(Dataset entries)
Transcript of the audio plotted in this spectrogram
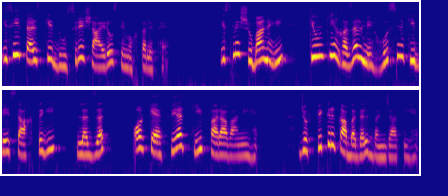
इसी तर्ज के दूसरे शायरों से मुख्तलफ है। इसमें शुबा नहीं कि उनकी गज़ल में हुस्न की बेसाख्तगी, लज्जत और कैफियत की फरावानी है, जो फ़िक्र का बदल बन जाती है।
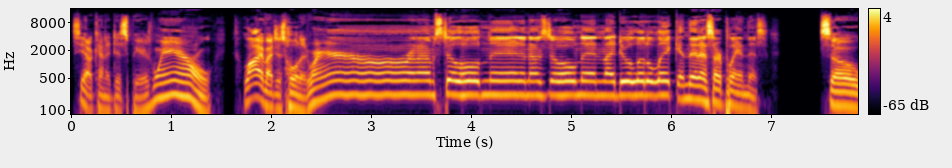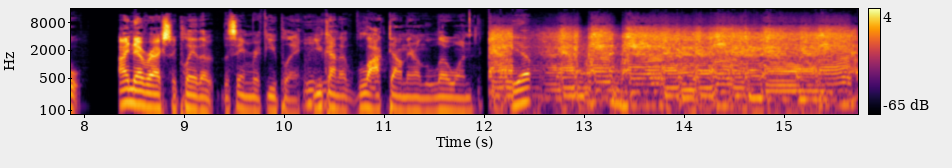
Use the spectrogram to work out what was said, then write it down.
See how it kind of disappears. Wow. Live, I just hold it. Wow, and I'm still holding it, and I'm still holding it, and I do a little lick, and then I start playing this. So I never actually play the, the same riff you play. You Mhm. kind of lock down there on the low one. Yep. I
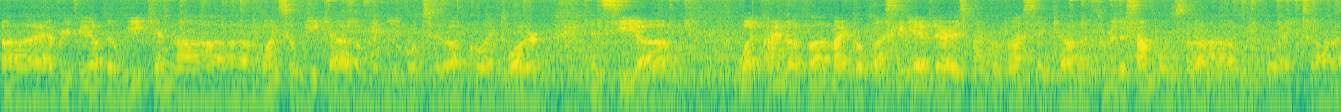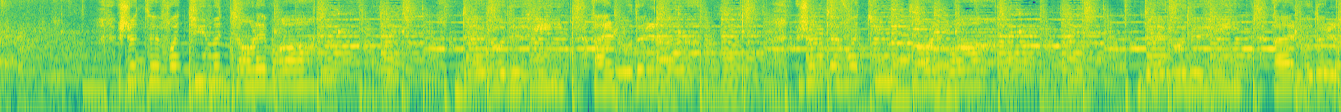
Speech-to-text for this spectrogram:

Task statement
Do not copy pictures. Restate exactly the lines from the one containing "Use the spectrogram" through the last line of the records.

Finished exercise
Use the spectrogram to work out what was said, then write it down.
See how it kind of disappears. Wow. Live, I just hold it. Wow, and I'm still holding it, and I'm still holding it, and I do a little lick, and then I start playing this. So I never actually play the, the same riff you play. You Mhm. kind of lock down there on the low one. Yep. I
Speech-to-text for this spectrogram:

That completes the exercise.